Every record, down to the last line, must be given again exactly.

═══ SUPPLIED DATA ═══

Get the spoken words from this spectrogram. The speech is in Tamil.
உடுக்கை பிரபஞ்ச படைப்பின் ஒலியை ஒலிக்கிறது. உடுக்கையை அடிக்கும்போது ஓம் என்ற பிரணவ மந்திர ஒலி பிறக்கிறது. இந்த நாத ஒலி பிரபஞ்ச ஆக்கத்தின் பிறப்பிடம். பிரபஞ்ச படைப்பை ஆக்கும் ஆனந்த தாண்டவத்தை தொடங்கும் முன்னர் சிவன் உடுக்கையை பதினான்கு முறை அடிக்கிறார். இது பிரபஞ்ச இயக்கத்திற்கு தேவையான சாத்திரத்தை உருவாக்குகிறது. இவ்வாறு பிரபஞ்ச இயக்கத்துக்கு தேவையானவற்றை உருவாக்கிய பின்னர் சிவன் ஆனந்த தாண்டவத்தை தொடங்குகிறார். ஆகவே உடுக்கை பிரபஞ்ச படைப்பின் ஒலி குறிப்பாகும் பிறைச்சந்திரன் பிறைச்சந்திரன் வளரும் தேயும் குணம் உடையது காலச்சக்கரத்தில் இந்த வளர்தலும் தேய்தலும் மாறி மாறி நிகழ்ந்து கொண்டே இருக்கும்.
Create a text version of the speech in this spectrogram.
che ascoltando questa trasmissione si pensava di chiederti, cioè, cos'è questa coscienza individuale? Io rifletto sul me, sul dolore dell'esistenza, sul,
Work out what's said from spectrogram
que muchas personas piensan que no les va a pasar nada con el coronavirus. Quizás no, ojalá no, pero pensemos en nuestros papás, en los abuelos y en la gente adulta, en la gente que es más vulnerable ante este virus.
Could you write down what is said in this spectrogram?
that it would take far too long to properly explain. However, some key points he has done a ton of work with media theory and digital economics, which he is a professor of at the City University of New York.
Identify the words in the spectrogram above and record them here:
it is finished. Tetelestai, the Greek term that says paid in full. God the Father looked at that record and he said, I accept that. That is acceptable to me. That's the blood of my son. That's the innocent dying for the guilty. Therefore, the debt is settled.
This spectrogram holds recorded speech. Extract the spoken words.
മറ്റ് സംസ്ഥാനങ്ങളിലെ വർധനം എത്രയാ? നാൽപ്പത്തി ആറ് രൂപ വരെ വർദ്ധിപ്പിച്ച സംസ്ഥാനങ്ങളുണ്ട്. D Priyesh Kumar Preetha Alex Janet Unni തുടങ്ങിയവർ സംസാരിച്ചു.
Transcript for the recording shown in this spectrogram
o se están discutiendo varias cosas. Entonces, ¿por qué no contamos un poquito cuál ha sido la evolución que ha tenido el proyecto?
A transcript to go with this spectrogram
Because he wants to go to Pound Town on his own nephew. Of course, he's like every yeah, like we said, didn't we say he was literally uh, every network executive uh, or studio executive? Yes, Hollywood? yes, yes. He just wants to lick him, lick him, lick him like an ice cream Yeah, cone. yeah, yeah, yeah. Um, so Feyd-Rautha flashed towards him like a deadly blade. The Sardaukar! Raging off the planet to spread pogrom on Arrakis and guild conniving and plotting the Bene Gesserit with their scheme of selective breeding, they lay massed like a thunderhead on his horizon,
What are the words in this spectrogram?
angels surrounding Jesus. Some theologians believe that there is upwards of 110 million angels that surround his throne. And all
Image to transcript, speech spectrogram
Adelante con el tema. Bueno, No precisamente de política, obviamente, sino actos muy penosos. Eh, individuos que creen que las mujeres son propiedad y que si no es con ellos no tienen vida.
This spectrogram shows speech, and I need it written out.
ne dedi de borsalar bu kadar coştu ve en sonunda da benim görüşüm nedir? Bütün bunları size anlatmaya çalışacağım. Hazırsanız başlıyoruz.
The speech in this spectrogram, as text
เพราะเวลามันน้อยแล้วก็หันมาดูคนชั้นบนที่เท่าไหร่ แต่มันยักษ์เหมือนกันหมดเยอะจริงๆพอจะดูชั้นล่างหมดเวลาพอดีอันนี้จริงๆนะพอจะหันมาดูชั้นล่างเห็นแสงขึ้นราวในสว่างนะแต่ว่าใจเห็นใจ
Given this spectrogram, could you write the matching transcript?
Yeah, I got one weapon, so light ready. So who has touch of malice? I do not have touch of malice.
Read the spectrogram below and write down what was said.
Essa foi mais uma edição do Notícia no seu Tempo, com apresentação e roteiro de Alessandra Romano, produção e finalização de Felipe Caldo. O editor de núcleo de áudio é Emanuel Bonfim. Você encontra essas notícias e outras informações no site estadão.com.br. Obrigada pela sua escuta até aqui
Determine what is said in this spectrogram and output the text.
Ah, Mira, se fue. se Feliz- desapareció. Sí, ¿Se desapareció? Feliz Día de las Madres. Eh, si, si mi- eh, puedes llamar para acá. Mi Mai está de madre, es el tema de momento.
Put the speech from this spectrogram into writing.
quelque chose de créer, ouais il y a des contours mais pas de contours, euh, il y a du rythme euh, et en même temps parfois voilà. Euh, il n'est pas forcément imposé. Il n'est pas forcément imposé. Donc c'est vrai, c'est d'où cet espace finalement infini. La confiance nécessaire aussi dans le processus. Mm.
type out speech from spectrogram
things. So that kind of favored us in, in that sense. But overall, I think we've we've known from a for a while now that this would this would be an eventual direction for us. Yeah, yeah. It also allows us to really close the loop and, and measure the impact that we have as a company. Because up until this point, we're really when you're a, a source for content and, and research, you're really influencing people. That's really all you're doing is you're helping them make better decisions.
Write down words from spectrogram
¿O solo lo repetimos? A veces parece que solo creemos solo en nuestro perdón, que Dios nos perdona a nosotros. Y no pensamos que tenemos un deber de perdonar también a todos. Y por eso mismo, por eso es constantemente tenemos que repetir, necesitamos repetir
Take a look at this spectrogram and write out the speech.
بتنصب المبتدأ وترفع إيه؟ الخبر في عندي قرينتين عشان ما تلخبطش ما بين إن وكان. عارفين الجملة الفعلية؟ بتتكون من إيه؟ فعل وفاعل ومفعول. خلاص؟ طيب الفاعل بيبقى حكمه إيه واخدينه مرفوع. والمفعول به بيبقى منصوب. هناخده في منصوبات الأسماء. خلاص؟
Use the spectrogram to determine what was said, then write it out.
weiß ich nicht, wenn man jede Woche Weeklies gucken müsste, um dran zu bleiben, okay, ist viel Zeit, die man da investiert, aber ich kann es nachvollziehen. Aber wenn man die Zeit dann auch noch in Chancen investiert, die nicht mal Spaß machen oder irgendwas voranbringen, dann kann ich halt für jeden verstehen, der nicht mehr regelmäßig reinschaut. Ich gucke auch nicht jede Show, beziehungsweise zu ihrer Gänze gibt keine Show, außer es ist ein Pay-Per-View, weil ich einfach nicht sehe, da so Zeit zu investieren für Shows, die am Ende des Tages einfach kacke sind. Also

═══

- _YOUR RESPONSE_
Get the spoken words from this spectrogram. The speech is in Tamil.
உடுக்கை பிரபஞ்ச படைப்பின் ஒலியை ஒலிக்கிறது. உடுக்கையை அடிக்கும்போது ஓம் என்ற பிரணவ மந்திர ஒலி பிறக்கிறது. இந்த நாத ஒலி பிரபஞ்ச ஆக்கத்தின் பிறப்பிடம். பிரபஞ்ச படைப்பை ஆக்கும் ஆனந்த தாண்டவத்தை தொடங்கும் முன்னர் சிவன் உடுக்கையை பதினான்கு முறை அடிக்கிறார். இது பிரபஞ்ச இயக்கத்திற்கு தேவையான சாத்திரத்தை உருவாக்குகிறது. இவ்வாறு பிரபஞ்ச இயக்கத்துக்கு தேவையானவற்றை உருவாக்கிய பின்னர் சிவன் ஆனந்த தாண்டவத்தை தொடங்குகிறார். ஆகவே உடுக்கை பிரபஞ்ச படைப்பின் ஒலி குறிப்பாகும் பிறைச்சந்திரன் பிறைச்சந்திரன் வளரும் தேயும் குணம் உடையது காலச்சக்கரத்தில் இந்த வளர்தலும் தேய்தலும் மாறி மாறி நிகழ்ந்து கொண்டே இருக்கும்.
Create a text version of the speech in this spectrogram.
che ascoltando questa trasmissione si pensava di chiederti, cioè, cos'è questa coscienza individuale? Io rifletto sul me, sul dolore dell'esistenza, sul,
Work out what's said from spectrogram
que muchas personas piensan que no les va a pasar nada con el coronavirus. Quizás no, ojalá no, pero pensemos en nuestros papás, en los abuelos y en la gente adulta, en la gente que es más vulnerable ante este virus.
Could you write down what is said in this spectrogram?
that it would take far too long to properly explain. However, some key points he has done a ton of work with media theory and digital economics, which he is a professor of at the City University of New York.
Identify the words in the spectrogram above and record them here:
it is finished. Tetelestai, the Greek term that says paid in full. God the Father looked at that record and he said, I accept that. That is acceptable to me. That's the blood of my son. That's the innocent dying for the guilty. Therefore, the debt is settled.
This spectrogram holds recorded speech. Extract the spoken words.
മറ്റ് സംസ്ഥാനങ്ങളിലെ വർധനം എത്രയാ? നാൽപ്പത്തി ആറ് രൂപ വരെ വർദ്ധിപ്പിച്ച സംസ്ഥാനങ്ങളുണ്ട്. D Priyesh Kumar Preetha Alex Janet Unni തുടങ്ങിയവർ സംസാരിച്ചു.
Transcript for the recording shown in this spectrogram
o se están discutiendo varias cosas. Entonces, ¿por qué no contamos un poquito cuál ha sido la evolución que ha tenido el proyecto?
A transcript to go with this spectrogram
Because he wants to go to Pound Town on his own nephew. Of course, he's like every yeah, like we said, didn't we say he was literally uh, every network executive uh, or studio executive? Yes, Hollywood? yes, yes. He just wants to lick him, lick him, lick him like an ice cream Yeah, cone. yeah, yeah, yeah. Um, so Feyd-Rautha flashed towards him like a deadly blade. The Sardaukar! Raging off the planet to spread pogrom on Arrakis and guild conniving and plotting the Bene Gesserit with their scheme of selective breeding, they lay massed like a thunderhead on his horizon,
What are the words in this spectrogram?
angels surrounding Jesus. Some theologians believe that there is upwards of 110 million angels that surround his throne. And all
Image to transcript, speech spectrogram
Adelante con el tema. Bueno, No precisamente de política, obviamente, sino actos muy penosos. Eh, individuos que creen que las mujeres son propiedad y que si no es con ellos no tienen vida.
This spectrogram shows speech, and I need it written out.
ne dedi de borsalar bu kadar coştu ve en sonunda da benim görüşüm nedir? Bütün bunları size anlatmaya çalışacağım. Hazırsanız başlıyoruz.
The speech in this spectrogram, as text
เพราะเวลามันน้อยแล้วก็หันมาดูคนชั้นบนที่เท่าไหร่ แต่มันยักษ์เหมือนกันหมดเยอะจริงๆพอจะดูชั้นล่างหมดเวลาพอดีอันนี้จริงๆนะพอจะหันมาดูชั้นล่างเห็นแสงขึ้นราวในสว่างนะแต่ว่าใจเห็นใจ
Given this spectrogram, could you write the matching transcript?
Yeah, I got one weapon, so light ready. So who has touch of malice? I do not have touch of malice.
Read the spectrogram below and write down what was said.
Essa foi mais uma edição do Notícia no seu Tempo, com apresentação e roteiro de Alessandra Romano, produção e finalização de Felipe Caldo. O editor de núcleo de áudio é Emanuel Bonfim. Você encontra essas notícias e outras informações no site estadão.com.br. Obrigada pela sua escuta até aqui
Determine what is said in this spectrogram and output the text.
Ah, Mira, se fue. se Feliz- desapareció. Sí, ¿Se desapareció? Feliz Día de las Madres. Eh, si, si mi- eh, puedes llamar para acá. Mi Mai está de madre, es el tema de momento.
Put the speech from this spectrogram into writing.
quelque chose de créer, ouais il y a des contours mais pas de contours, euh, il y a du rythme euh, et en même temps parfois voilà. Euh, il n'est pas forcément imposé. Il n'est pas forcément imposé. Donc c'est vrai, c'est d'où cet espace finalement infini. La confiance nécessaire aussi dans le processus. Mm.
type out speech from spectrogram
things. So that kind of favored us in, in that sense. But overall, I think we've we've known from a for a while now that this would this would be an eventual direction for us. Yeah, yeah. It also allows us to really close the loop and, and measure the impact that we have as a company. Because up until this point, we're really when you're a, a source for content and, and research, you're really influencing people. That's really all you're doing is you're helping them make better decisions.
Write down words from spectrogram
¿O solo lo repetimos? A veces parece que solo creemos solo en nuestro perdón, que Dios nos perdona a nosotros. Y no pensamos que tenemos un deber de perdonar también a todos. Y por eso mismo, por eso es constantemente tenemos que repetir, necesitamos repetir
Take a look at this spectrogram and write out the speech.
بتنصب المبتدأ وترفع إيه؟ الخبر في عندي قرينتين عشان ما تلخبطش ما بين إن وكان. عارفين الجملة الفعلية؟ بتتكون من إيه؟ فعل وفاعل ومفعول. خلاص؟ طيب الفاعل بيبقى حكمه إيه واخدينه مرفوع. والمفعول به بيبقى منصوب. هناخده في منصوبات الأسماء. خلاص؟
Use the spectrogram to determine what was said, then write it out.
weiß ich nicht, wenn man jede Woche Weeklies gucken müsste, um dran zu bleiben, okay, ist viel Zeit, die man da investiert, aber ich kann es nachvollziehen. Aber wenn man die Zeit dann auch noch in Chancen investiert, die nicht mal Spaß machen oder irgendwas voranbringen, dann kann ich halt für jeden verstehen, der nicht mehr regelmäßig reinschaut. Ich gucke auch nicht jede Show, beziehungsweise zu ihrer Gänze gibt keine Show, außer es ist ein Pay-Per-View, weil ich einfach nicht sehe, da so Zeit zu investieren für Shows, die am Ende des Tages einfach kacke sind. Also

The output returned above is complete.